Universally recognised as the story that transformed Doctor Who into a nationwide hit, The Daleks is much, much more than a mere introduction story to the alien race that would go on to become the Doctor’s deadliest enemies. The series’ second story is a fantastic sci-fi adventure that stands up well more than 50 years after its initial broadcast, and is superb television, nevermind superb Doctor Who.
Back in 1973, a bright spark at the BBC suddenly realised that Doctor Who had reached a significant milestone – its tenth season. To mark the occasion, the producers took the bold step to write a story featuring every one of the Doctor’s incarnations, and the resulting story was entitled exactly what it was: The Three Doctors.
Of all the ‘multi-doctor’ stories, I believe that this one is the best. Unlike The Five Doctors it is not overly self-referential, instead telling quite a good story; unlike The Two Doctors it is clear and cohesive, and reasonably well told! It has to be said that, in my view, it is the participation of the Doctor’s first three incarnations in one story that makes what might have been a quite ordinary U.N.I.T. adventure into a truly great one, and one that is a pleasure to enjoy.
At the beginning of this story the Doctor is still trapped on earth; but having found a variety of different ways to circumvent the BBC’s restriction (or rather, dressing up in different ways sending the Doctor off on missions for the Timelords) the BBC finally gave up and decided it was time to let the Doctor off his leash. The narrative device to restore the Doctor’s freedom was for Gallifrey itself to come under attack from an unknown source, requiring the help of the Doctor to overcome it. When it transpires he requires the assistance of another Timelord, the High Council decide there is only one other person they can spare – the Doctor’s past self!
The villain of the piece is one of the original Timelords – a chap called Omega who harnessed the power of a star near Gallifrey, creating the conditions in which the Timelords would be able to travel in time. He himself was thought lost in the resultant supernova, but had in fact been sucked into a parallel anti-matter universe. The force of his will enables the world to exist, but he cannot escape it without someone else willing it to exist. He is therefore seized of two purposes – to destroy the Timelords (who he felt abandoned him) and to bring to himself another Timelord to take his place and enable him to return to the matter universe.

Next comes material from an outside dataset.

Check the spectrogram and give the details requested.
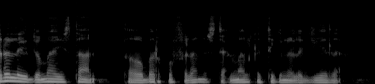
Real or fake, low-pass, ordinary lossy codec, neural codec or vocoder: fake; none; none; codec, 44.1 kHz, 7.8 kbps, Pupu-Codec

The Three Doctors does require you to shrug your shoulders and go along for the ride – but it is an extremely enjoyable ride! The scenes between Pertwee and Troughton are genuinely funny rather than forced, leaving it only a pity that Hartnell was so unwell that he could not participate as fully as one otherwise would have hoped, appearing instead in pre-recorded scenes from the TARDIS monitor. It also feels like the beginning of the end for the U.N.I.T. family – at the end of this story the Doctor is given his freedom by the Timelords in gratitude for defeating Omega. As The Brigadier and Benton depart to ‘mop things up’ while the Doctor prepares the TARDIS for take-off, one rather senses that the dismemberment of the U.N.I.T. family, which would start in the season finale The Green Death was already taking place.

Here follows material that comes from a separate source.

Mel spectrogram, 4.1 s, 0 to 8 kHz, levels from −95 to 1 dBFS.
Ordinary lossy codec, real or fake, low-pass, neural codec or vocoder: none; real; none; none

The Three Doctors is by no means the most complicated Doctor Who you will ever watch – but it is good fun, easy to follow, and features some extremely enjoyable acting – not least from the three leading men. As the Brigadier famously remarks: “Wonderful chaps. All of them.”
Next time: A savage introduction to a new companion, facing against a schizophrenic computer
This was not a serial I expected to enjoy when I bought the Rescue/Romans boxset, and I am sure is a story several fans will be surprised to see so high in my list of enjoyed stories. Yet it is deservedly in the top fifty classic Doctor Who adventures for me, a charming story that is both well told and engaging in equal measure!